She’d not had a lot of experience with men, but she knew bad news when she saw it. And Lincoln Martin had bad written all over him. However...Amber’s eyes twinkled. Now that she was out on her own, she’d better figure out the dating world pretty quick. That cowboy down there could probably teach her most of it. Not that she’d ever proposition him, of course. He was too old for her. She should be looking at nice, early-thirties men, with solid careers and a good grasp of how the deaf community works. Amber thought that if she flashed one sign at him, he’d trip over his boots to get away from her.
The thing was...he was a really nice man. Amber remembered every word of his speech as Best Man, and she recalled how easily he smiled and laughed before he’d started on his drinking binge. And of course, he had that surprising side to him, too, that she discovered earlier. When she’d gone to the bathroom up at his house before the reception, she noticed a dog-eared book of Gothic poetry and shorts next to the bathtub. After washing her hands and fixing her hair, she flipped through it. Poe’s “A Dream Within A Dream” was marked, along with W.W. Jacobs’ “The Monkey’s Paw.”
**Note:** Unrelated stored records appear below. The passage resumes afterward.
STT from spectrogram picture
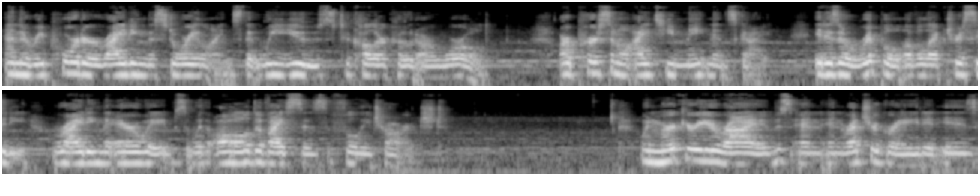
and the reporter writing the storylines that we use to color code our world. Our personal IT maintenance guy. It is a ripple of electricity riding the airwaves with all devices fully charged. When Mercury arrives and in retrograde, it is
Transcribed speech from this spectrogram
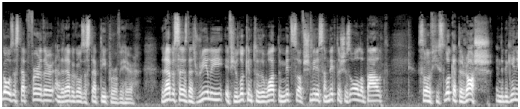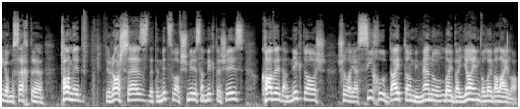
goes a step further, and the Rebbe goes a step deeper over here. The Rebbe says that really, if you look into the, what the mitzvah of shmiras hamikdash is all about, so if you look at the Rosh in the beginning of Masechta Tamid, the Rosh says that the mitzvah of Shmiras HaMikdash is Kaved HaMikdash Shalayasichu Daitam Mimenu Loi Bayayim V'Loi Balayla.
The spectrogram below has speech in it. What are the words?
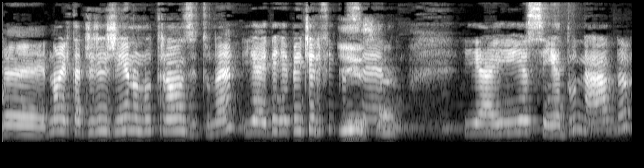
é, não, ele tá dirigindo no trânsito, né? E aí, de repente, ele fica Isso, cego. E aí, assim, é do nada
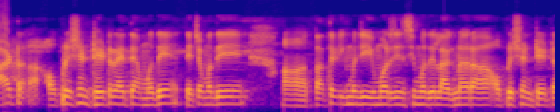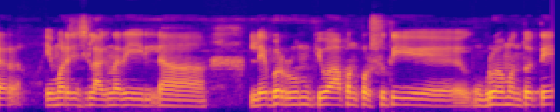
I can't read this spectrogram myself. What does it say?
आठ ऑपरेशन थिएटर आहे त्यामध्ये. त्याच्यामध्ये अं, तातडीक म्हणजे इमर्जन्सीमध्ये लागणारा ऑपरेशन थिएटर इमर्जन्सी लागणारी लेबर रूम किंवा आपण प्रसूती गृह म्हणतो ते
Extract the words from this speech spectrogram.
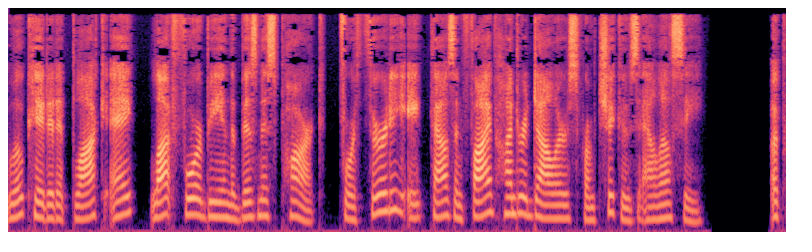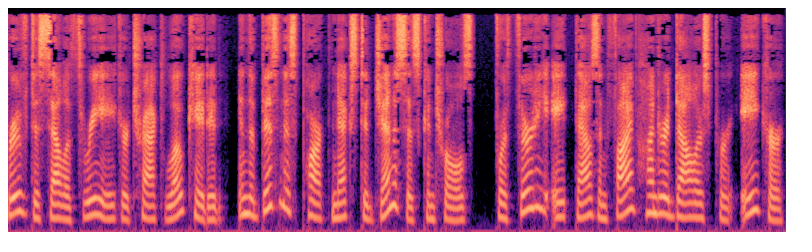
located at Block A, Lot 4B in the business park, for $38,500 from Chicus LLC. Approved to sell a 3 acre tract located in the business park next to Genesis Controls for $38,500 per acre.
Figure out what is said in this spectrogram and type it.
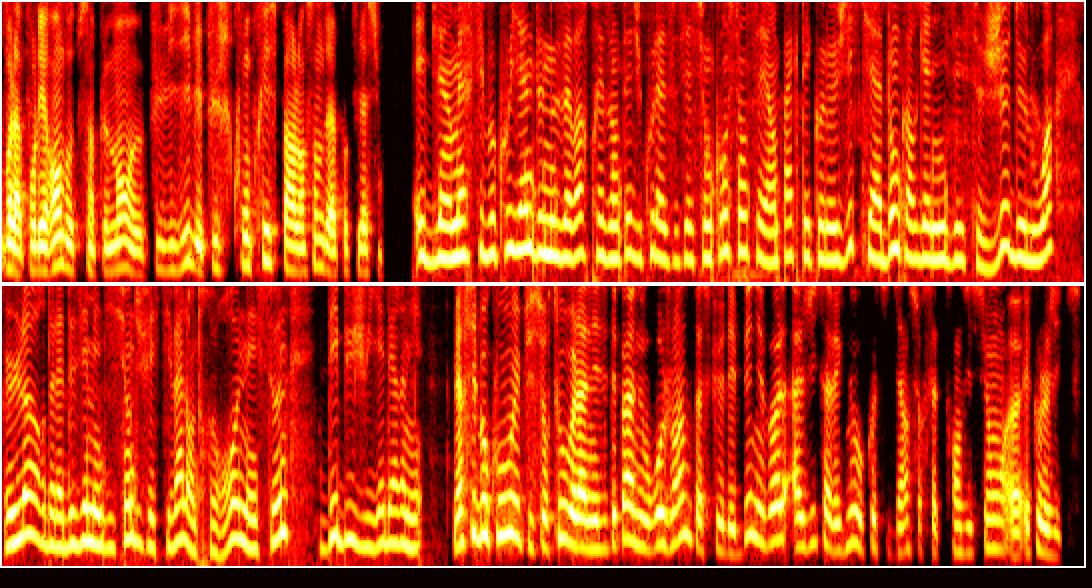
voilà pour les rendre tout simplement plus visibles et plus comprises par l'ensemble de la population. Eh bien, merci beaucoup Yann de nous avoir présenté du coup l'association Conscience et Impact écologique qui a donc organisé ce jeu de loi lors de la deuxième édition du festival entre Rhône et Saône début juillet dernier. Merci beaucoup et puis surtout voilà n'hésitez pas à nous rejoindre parce que les bénévoles agissent avec nous au quotidien sur cette transition euh, écologique.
For a moment there, she assumed that the book had been dropped by someone else. Then she scanned the rest of the bathroom, looking for the issues of Sports Illustrated or American Cowboy, and saw neither, so she blinked at the book of dark fiction, opening up to the title page and saw Linc Martin scrawled on the inside cover, and blinked at it again. And of course, that only prompted Amber to sneak down the hall in his massive log cabin and peek into the private suite at the far end of the upper landing.
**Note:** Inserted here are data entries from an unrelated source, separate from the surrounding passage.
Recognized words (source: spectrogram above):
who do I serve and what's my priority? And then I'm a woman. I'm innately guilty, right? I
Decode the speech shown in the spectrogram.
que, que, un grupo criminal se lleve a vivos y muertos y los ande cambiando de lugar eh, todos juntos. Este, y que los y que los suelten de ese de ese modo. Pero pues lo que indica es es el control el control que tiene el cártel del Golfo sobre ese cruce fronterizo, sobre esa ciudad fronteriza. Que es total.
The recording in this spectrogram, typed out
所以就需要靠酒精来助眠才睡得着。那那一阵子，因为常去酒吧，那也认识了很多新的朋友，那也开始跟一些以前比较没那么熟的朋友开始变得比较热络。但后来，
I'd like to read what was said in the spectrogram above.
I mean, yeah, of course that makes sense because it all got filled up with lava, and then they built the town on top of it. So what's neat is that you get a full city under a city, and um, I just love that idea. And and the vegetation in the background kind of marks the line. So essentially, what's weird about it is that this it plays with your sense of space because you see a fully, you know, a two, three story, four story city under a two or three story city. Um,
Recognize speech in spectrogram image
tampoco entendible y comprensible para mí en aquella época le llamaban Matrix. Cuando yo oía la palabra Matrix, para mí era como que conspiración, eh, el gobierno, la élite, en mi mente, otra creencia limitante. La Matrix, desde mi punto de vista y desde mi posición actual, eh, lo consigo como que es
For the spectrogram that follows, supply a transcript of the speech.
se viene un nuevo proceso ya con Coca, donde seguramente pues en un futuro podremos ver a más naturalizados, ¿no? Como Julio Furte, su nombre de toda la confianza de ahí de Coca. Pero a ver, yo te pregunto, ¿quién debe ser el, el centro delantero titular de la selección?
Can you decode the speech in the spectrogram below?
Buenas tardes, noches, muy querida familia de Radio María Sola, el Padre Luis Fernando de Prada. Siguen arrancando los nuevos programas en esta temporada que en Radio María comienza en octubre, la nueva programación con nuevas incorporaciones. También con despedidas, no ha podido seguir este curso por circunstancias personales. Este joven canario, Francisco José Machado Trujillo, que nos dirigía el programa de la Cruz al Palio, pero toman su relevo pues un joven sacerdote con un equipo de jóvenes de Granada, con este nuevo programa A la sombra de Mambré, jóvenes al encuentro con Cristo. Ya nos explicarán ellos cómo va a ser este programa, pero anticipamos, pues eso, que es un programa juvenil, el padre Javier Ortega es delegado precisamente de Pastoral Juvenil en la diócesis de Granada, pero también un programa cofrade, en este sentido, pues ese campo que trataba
His bedroom was a shrine to his bookcases and his bed. That was all Amber had time and courage to see. Three full walls of the room were lined with built-in shelving and laden down with books of every size and color and type, and his bed was a gigantic creation of meticulously hand-carved posts of Brazilian wood, anchoring each corner of a blue-on-blue crazy quilt that Amber yearned to get a better look at. Every other part of the house described western and cowboy and man, with its rough-hewn log furniture and leather upholstery, but that one room...that bed and that quilt and the book still in her hands as she peeked inside the private life of Lincoln Martin, was a small glimpse of the real man who had slunk away from his brother’s wedding because he couldn’t bear to watch the happiness.
Call her a thief, but that book was in Amber’s bag right now. She had every intention of returning it, but she wanted a little time to read through some of the stories and poetry -- especially since she had nothing else to do until this thing was over -- and figure out why a man like Lincoln Martin read Poe and Blake and Anne Boleyn. Up until now, the problem had been finding a place away from everyone to read the stolen book without people questioning her.
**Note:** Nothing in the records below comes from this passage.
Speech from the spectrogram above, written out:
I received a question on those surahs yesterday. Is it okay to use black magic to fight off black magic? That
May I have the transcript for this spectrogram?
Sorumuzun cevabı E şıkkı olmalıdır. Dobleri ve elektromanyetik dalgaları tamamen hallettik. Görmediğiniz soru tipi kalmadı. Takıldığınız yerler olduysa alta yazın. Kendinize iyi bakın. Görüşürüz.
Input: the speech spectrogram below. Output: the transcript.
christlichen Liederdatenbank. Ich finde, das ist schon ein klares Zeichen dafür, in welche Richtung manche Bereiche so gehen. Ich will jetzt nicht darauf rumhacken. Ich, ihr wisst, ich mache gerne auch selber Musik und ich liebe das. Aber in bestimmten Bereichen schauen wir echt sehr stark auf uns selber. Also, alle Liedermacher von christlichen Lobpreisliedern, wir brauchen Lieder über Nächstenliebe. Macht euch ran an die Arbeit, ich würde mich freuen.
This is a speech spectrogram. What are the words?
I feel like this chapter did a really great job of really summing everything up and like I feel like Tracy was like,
She glanced back to the stable from her perch on the fence. Considering the distance and the angle of the sloping pasture... She hopped down, backtracked and looked out... Yup, no one can see him. Which means, no one would be able to see her if she went down there and sat under those trees, too. Crawling through the fence rails, she told herself she was just going down there to keep an eye on the drunk man -- make sure he doesn’t decide to go swimming or anything -- and read through the paperback, but she knew the real reason.
Amber smirked as she trotted down the hill. She wanted to know if cowboys were really like the ones in the stories...if this slept with his boots on.